Purchasing Pre-construction Condos - Do you Really Save Money?

by : Leaftech

You don't need to look much further than your nearest city of 150,000 residents or more to see that there is a condo craze in full swing. To use a well-known adage, there is no more land being created, and that means that any new development is going to attract a considerable amount of interest. It seems that in larger cities particularly, huge lines can be found at the offices of condominium developing companies as soon as a sale is announced, whether construction is under way or not.

The mix of people to be found at these pre-construction sales runs the gamut from profit seeking speculators to those genuinely interested in purchasing a new home. The big selling point is that by buying right away, money will be saved on the purchase overall. For speculators, that means more profit while homeowners look for a much better price.

The big question is, does buying a pre-construction condo really save money in the end? Well, in a word, the answer is yes.

Some people look at pre-construction condo buying as a risk; after all, they think, what if the condo does not end up being built? What if the promised amenities are no longer included?

The fact of the matter is that in this case, the term 'buying' really is a bit misleading. You are not in fact buying when you express interest with a developer in a condo; you are receiving a place in line that guarantees you a home once the project is developed. The price you pay is in fact a deposit, one that can and will be refunded if you choose not to sign in the end.

Of course, there are some factors that may mean you pay more money for the condo in the long run than you intended, although most of the time the cost won't add up to the same amount those who purchase later will pay. For example, the deposit is typically around 10% of the asking price of the condo, and that can mean you start paying interest earlier than you had planned. In order to determine if this means you lost money on the deal you will have to see what the price goes up to after the reservations are in place, and calculate your monthly interest payments to the date when you would move in had you waited.
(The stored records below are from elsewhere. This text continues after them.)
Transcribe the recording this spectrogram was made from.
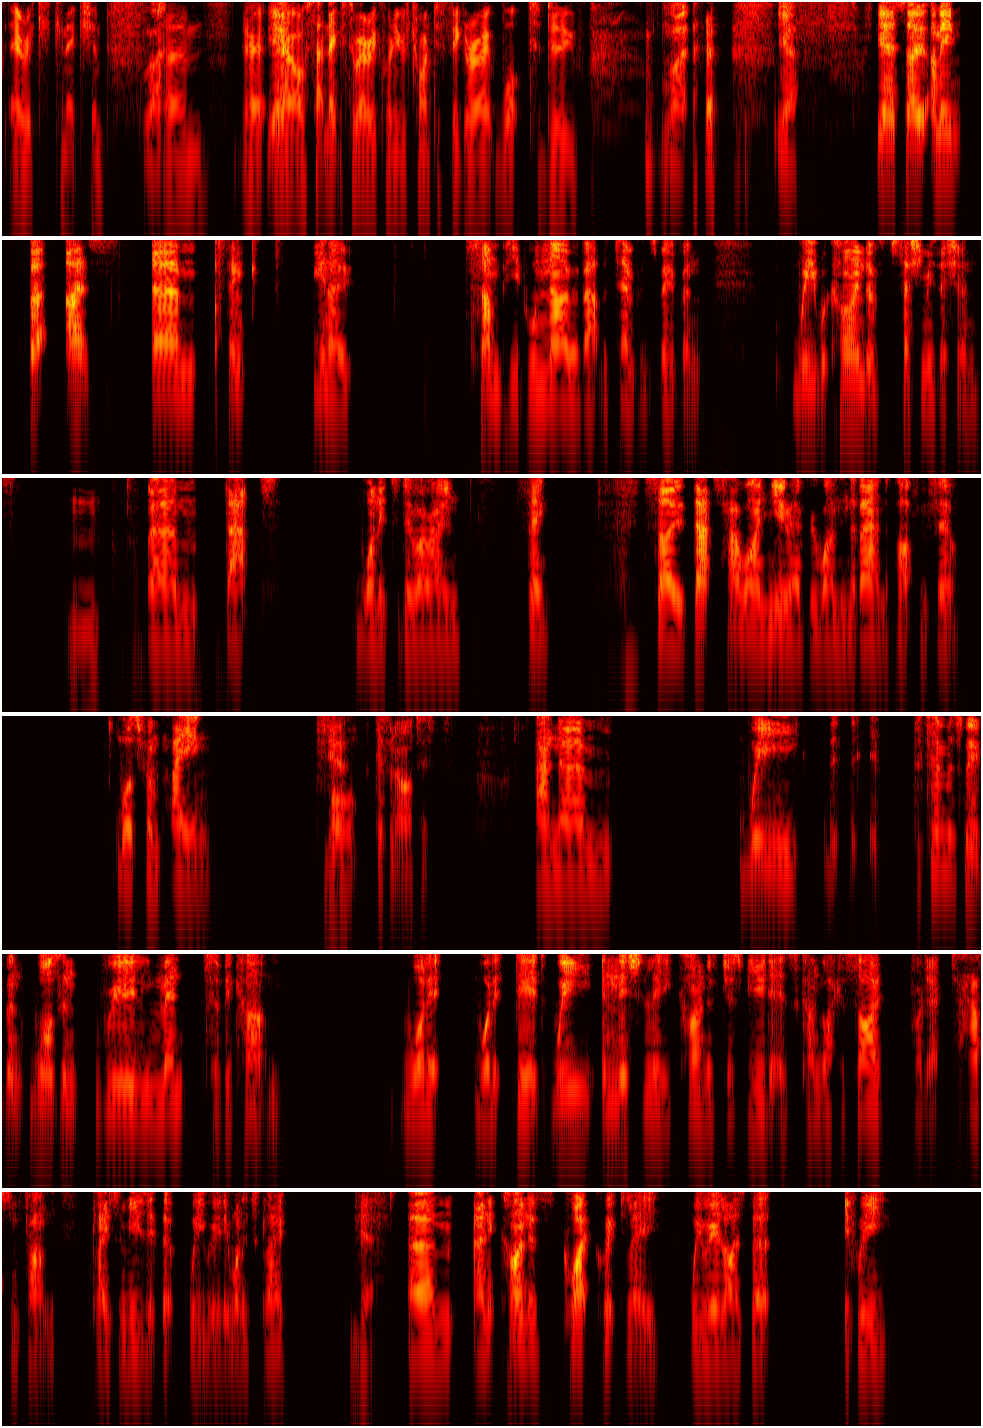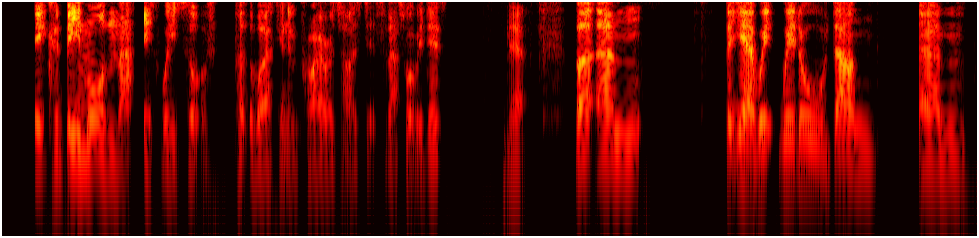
Eric connection. right? Um, uh, Yeah. yeah, I was sat next to Eric when he was trying to figure out what to do. Right. yeah. Yeah, so I mean but as um I think, you know, some people know about the temperance movement, we were kind of session musicians Mm. um that wanted to do our own thing. So that's how I knew everyone in the band apart from Phil was from playing for Yeah. different artists. And um we the, the, the temperance movement wasn't really meant to become what it what it did. We initially kind of just viewed it as kind of like a side project to have some fun, play some music that we really wanted to play. Yeah. Um, and it kind of quite quickly we realised that if we it could be more than that if we sort of put the work in and prioritised it. So that's what we did. Yeah. But um, but yeah, we we'd all done um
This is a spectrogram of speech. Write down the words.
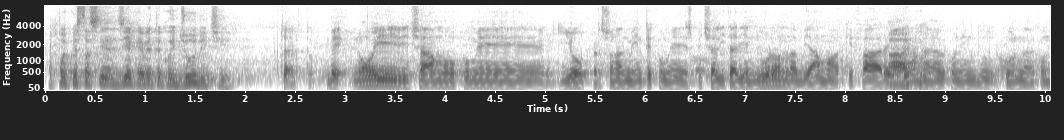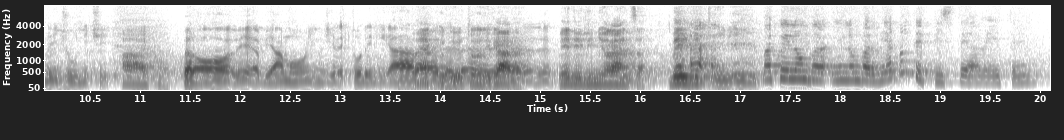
E poi questa sinergia che avete con i giudici, Certo, beh, noi diciamo come io personalmente come specialità di enduro non abbiamo a che fare ah, con, ecco. con, con, con, dei giudici, ah, ecco. però beh, abbiamo il direttore di gara. Ecco, del, il direttore di gara, vedi l'ignoranza, vedi. Ma qui in Lombardia quante piste avete?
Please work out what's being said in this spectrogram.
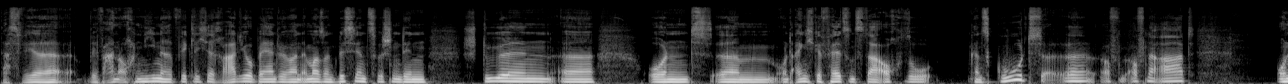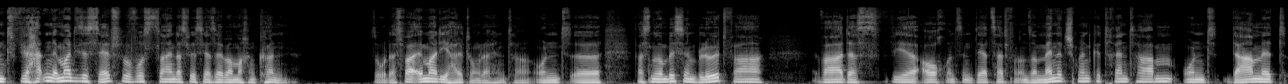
dass wir, wir waren auch nie eine wirkliche Radioband. Wir waren immer so ein bisschen zwischen den Stühlen äh, und, ähm, und eigentlich gefällt es uns da auch so ganz gut äh, auf, auf eine Art. Und wir hatten immer dieses Selbstbewusstsein, dass wir es ja selber machen können. So, das war immer die Haltung dahinter. Und äh, was nur ein bisschen blöd war, war, dass wir auch uns in der Zeit von unserem Management getrennt haben und damit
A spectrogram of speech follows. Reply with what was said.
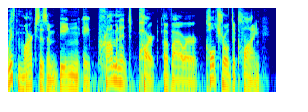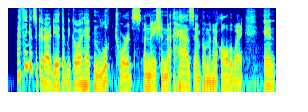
with Marxism being a prominent part of our cultural decline, I think it's a good idea that we go ahead and look towards a nation that has implemented all the way. And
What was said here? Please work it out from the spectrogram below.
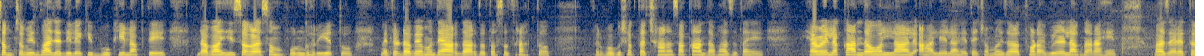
चमचमीत भाज्या दिल्या की भूकही लागते. डबाही सगळा संपून घरी येतो. नाहीतर डब्यामध्ये अर्धा अर्धा तसंच राहतं. तर बघू शकता छान असा कांदा भाजत आहे. ह्या वेळेला कांदा वल्ला आलेला आहे. त्याच्यामुळे जरा थोडा वेळ लागणार आहे. भाजायला तर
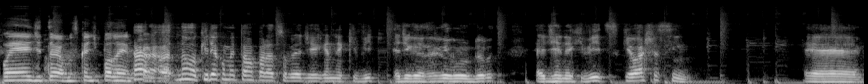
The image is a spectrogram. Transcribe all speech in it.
Põe aí, editor, música de polêmica. Cara, não, eu queria comentar uma parada sobre a de Renekiewicz, Ed Renekiewicz, que eu acho assim. É,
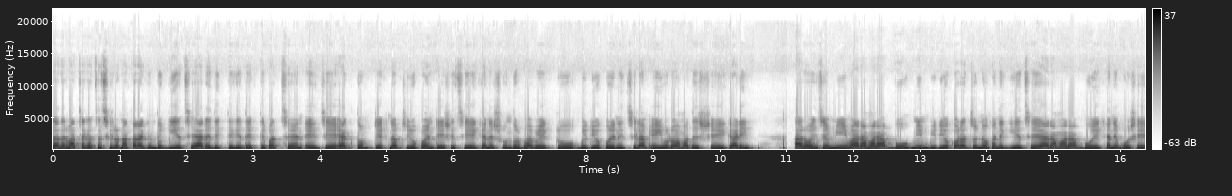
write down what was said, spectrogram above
যাদের বাচ্চা কাচ্চা ছিল না, তারা কিন্তু গিয়েছে আর এদিক থেকে দেখতে পাচ্ছেন, এই যে একদম টেকনাফ জিরো পয়েন্টে এসেছি। এখানে সুন্দরভাবে একটু ভিডিও করে নিচ্ছিলাম। এই হলো আমাদের সেই গাড়ি। আর ওই যে মিম আর আমার আব্বু, মিম ভিডিও করার জন্য ওখানে গিয়েছে আর আমার আব্বু এখানে বসেই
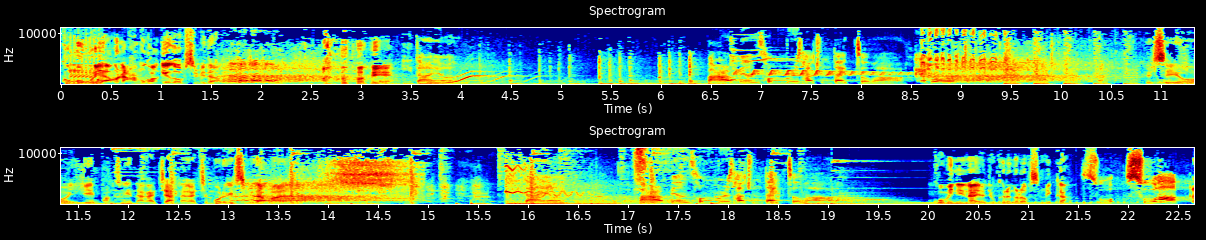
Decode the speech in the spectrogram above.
그럼 뭐 우리하고는 아무 관계가 없습니다. 예. 이다연. 말하면 선물 사준다 했잖아. 글쎄요, 이게 방송에 나갈지 안 나갈지 모르겠습니다만 이다연. 말하면 선물 사준다 했잖아. 고민이나 요즘 그런 건 없습니까? 수, 수학.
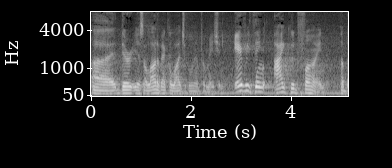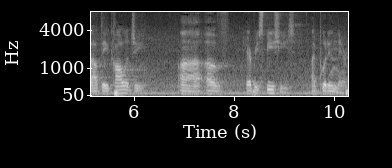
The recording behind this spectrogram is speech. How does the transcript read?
uh, there is a lot of ecological information. Everything I could find about the ecology uh, of every species, I put in there.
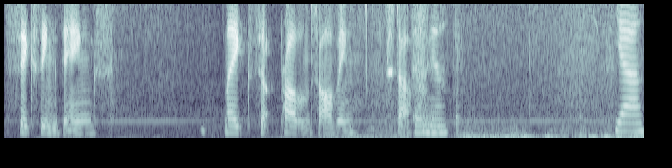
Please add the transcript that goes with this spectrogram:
fixing things, like so- problem solving stuff. Oh. yeah. Yeah.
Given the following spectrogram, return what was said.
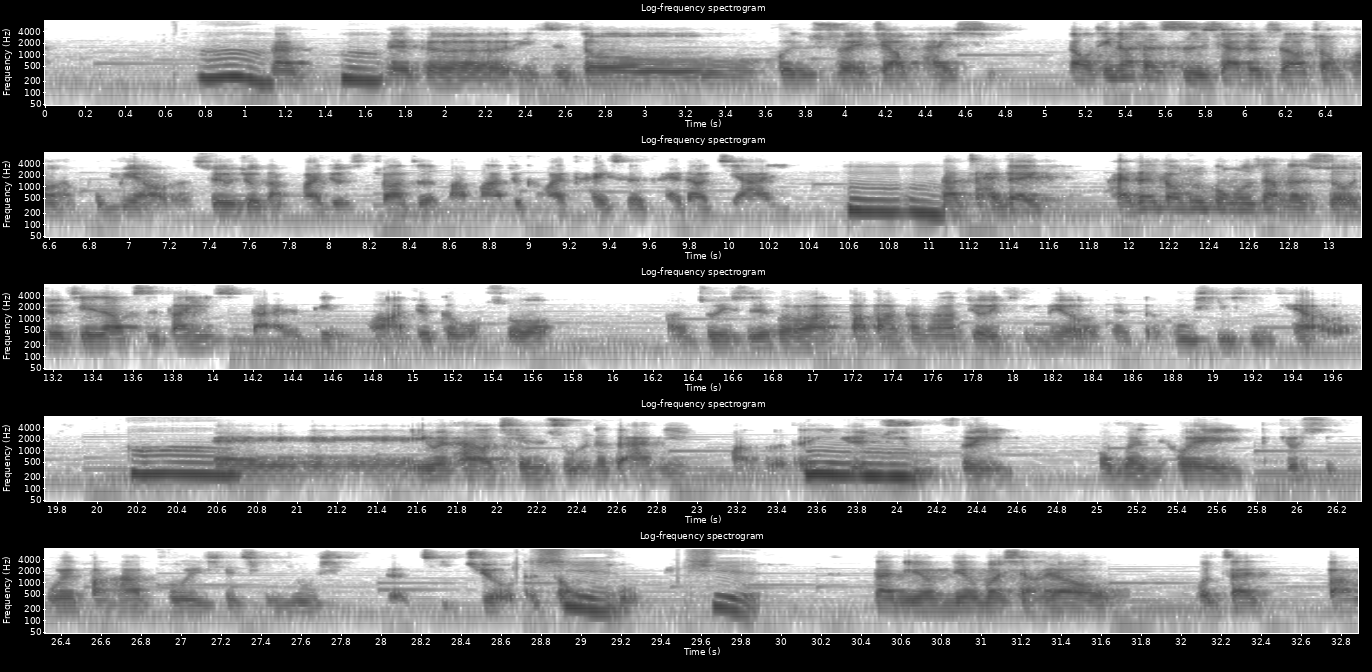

Another way in which purchasing a pre-construction condo may cost you money is if the condos do not sell well. In this case a developer may drop prices below what they projected; you might actually lose two ways here, one by not getting that lower price and another because your condo suddenly depreciate. Of course, this is a very rare occurrence, particularly in areas where condos are in very high demand.